  1. Follow a routine that works for your skin. Don’t be skimpy with the time and the testing that will take to get to what such regimen is for you. I always recommend the following steps twice a day, every day:
    1. Cleansing: Remove excess dirt and oil to prevent pore clogging and potential enlargement.
    2. Toning: Adjust the pH after cleansing and in occasions can be used as a substitution of the first step.
    3. Treating: This is a tricky one as it will need you understand and know your own skin needs. Best way to treat is in my opinion, a serum. It can pack a punch of actives that can target your specific condition and concerns, such as dryness, breakouts, oil, prevention of wrinkles, to name a few.
    4. Moisturizing. Your skin barrier is key to lock water in the skin, which is easier to lose than to get it in. It also helps protect it against elements that can harm the skin. A good moisturizer is normally synonym of adequate barrier.
  2. Remove your makeup before going to bed. I can’t stretch enough the importance of this. You may potentially avoid pores become large, skin thickening, breakouts, dry skin, i.e. the (bad) works. If there is no makeup remover out there that you are happy with, you are not alone. I resolve to use a mild cleanser and sometimes a body lotion for my eye product residue.

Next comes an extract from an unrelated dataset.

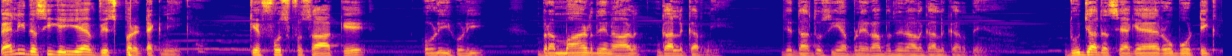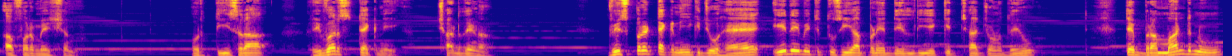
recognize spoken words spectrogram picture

  3. Avoid the three Ss, which are the skin’s enemies: Stress, Sun, and Sugar. Avoid exposure to all of them as much as you can.There is a correlation to certain skin conditions caused by stress. It is no easy task to avoid stress, and the mechanism of how those conditions manifest is even more difficult. But stress hurts organs, and in many occasions the damage can be irreparable. Protect your skin from the sun as much as possible when outside. Limit your sugar intake, its metabolism in your body may produce skin-damaging by-products.
  4. Sleep. Another S, but in this case one you should not skip, at least not for prolonged time. Our bodies need to reset and restore, and the same goes for the skin. Although we don’t realize about it, the skin works a lot too. Protecting a body is no easy task.
  5. Find your source of dopamine, whether it’s exercise, relationships, thrill seeker’s activities, etc. Dopamine plays a role in many important body functions, including movement, memory, pleasurable reward, and motivation.

Remember, a happy skin is a healthy and beautiful one.